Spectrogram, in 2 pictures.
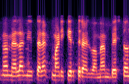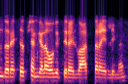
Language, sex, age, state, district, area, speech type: Kannada, male, 18-30, Karnataka, Bangalore Urban, urban, conversation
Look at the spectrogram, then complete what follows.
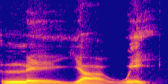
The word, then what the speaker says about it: le Yahweh: Si vamos a pronunciar el tetragramaton con ese prefijo, le, tendría que pronunciarse le Yahweh, hermano. No hay otra manera. Le Yahweh.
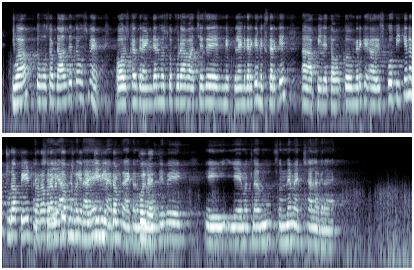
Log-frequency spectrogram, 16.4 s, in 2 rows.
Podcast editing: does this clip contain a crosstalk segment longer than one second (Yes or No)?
Yes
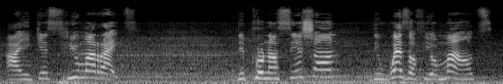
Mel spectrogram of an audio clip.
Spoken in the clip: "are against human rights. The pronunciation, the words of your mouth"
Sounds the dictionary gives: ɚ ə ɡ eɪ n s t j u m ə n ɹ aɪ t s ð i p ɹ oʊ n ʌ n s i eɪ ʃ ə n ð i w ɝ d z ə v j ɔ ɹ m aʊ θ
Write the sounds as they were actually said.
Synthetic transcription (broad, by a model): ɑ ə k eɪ s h j u m ə n ɹ aɪ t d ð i p ɹ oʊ n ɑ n s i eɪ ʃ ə n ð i w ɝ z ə f j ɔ m aʊ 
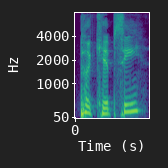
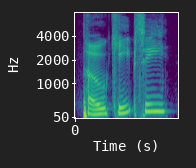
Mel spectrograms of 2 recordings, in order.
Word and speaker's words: Poughkeepsie: have like and it's it's spelled like dough but with a p and then keep so like I just poke see yeah but it's pronounced Poughkeepsie um so the Poughkeepsie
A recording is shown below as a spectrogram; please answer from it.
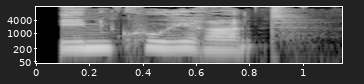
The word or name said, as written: inkohærent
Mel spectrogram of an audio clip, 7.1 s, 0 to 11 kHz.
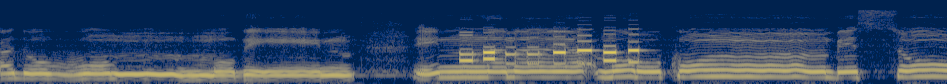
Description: DTMF, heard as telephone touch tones, dialled by hand, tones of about 90 ms. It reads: 70112386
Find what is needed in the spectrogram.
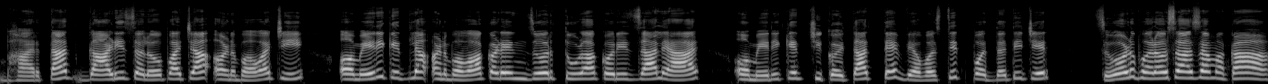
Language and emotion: Goan Konkani, happy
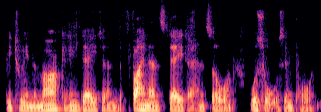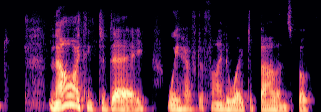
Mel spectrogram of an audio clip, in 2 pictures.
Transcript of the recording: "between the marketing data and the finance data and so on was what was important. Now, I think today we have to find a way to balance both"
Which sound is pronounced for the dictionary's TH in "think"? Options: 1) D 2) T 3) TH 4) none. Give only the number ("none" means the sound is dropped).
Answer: 3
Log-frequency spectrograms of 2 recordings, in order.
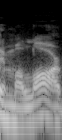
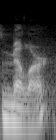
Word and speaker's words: Millar: In Miller's newsletter, you know, some people say Millar, but it's actually pronounced Miller.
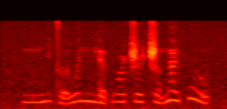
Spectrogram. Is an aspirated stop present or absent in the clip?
absent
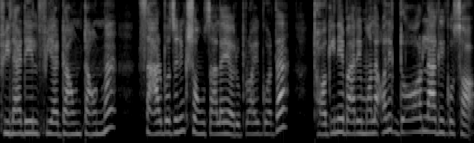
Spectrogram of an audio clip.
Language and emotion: Nepali, fearful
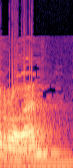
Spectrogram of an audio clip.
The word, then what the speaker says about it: Rodin: Se produce Rodán, pero se escribe Rodin.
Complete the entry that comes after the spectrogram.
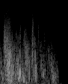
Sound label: Space Rock Crack; Doodle Jump 2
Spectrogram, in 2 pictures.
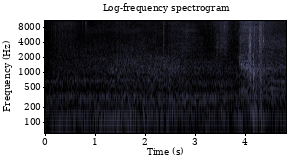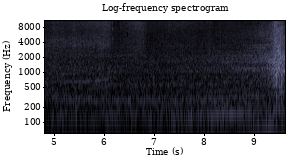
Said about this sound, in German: an dieser beschissenen Dreckslandstraße, wo gerade heute wieder 14 Milliarden Autos vorbeifahren.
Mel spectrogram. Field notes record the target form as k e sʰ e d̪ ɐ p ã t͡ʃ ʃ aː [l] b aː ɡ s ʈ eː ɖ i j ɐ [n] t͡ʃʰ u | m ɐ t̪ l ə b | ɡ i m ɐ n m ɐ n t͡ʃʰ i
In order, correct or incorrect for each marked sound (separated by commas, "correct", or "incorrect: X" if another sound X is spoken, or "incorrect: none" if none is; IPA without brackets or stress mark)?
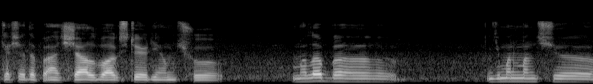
correct, incorrect: m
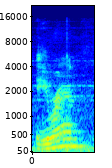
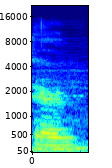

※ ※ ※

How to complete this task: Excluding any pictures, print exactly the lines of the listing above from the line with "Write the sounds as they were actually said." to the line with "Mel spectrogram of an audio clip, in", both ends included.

Exercise result:
Write the sounds as they were actually said.
Synthetic transcription (broad, by a model): ɑ ə k eɪ s h j u m ə n ɹ aɪ t d ð i p ɹ oʊ n ɑ n s i eɪ ʃ ə n ð i w ɝ z ə f j ɔ m aʊ 
Mel spectrograms of 2 recordings, in order.
Word and speaker's words: Poughkeepsie: have like and it's it's spelled like dough but with a p and then keep so like I just poke see yeah but it's pronounced Poughkeepsie um so the Poughkeepsie
A recording is shown below as a spectrogram; please answer from it.
The word or name said, as written: inkohærent
Mel spectrogram of an audio clip, 7.1 s, 0 to 11 kHz.
Description: DTMF, heard as telephone touch tones, dialled by hand, tones of about 90 ms. It reads: 70112386
Find what is needed in the spectrogram.
Language and emotion: Goan Konkani, happy
Mel spectrogram of an audio clip, in 2 pictures.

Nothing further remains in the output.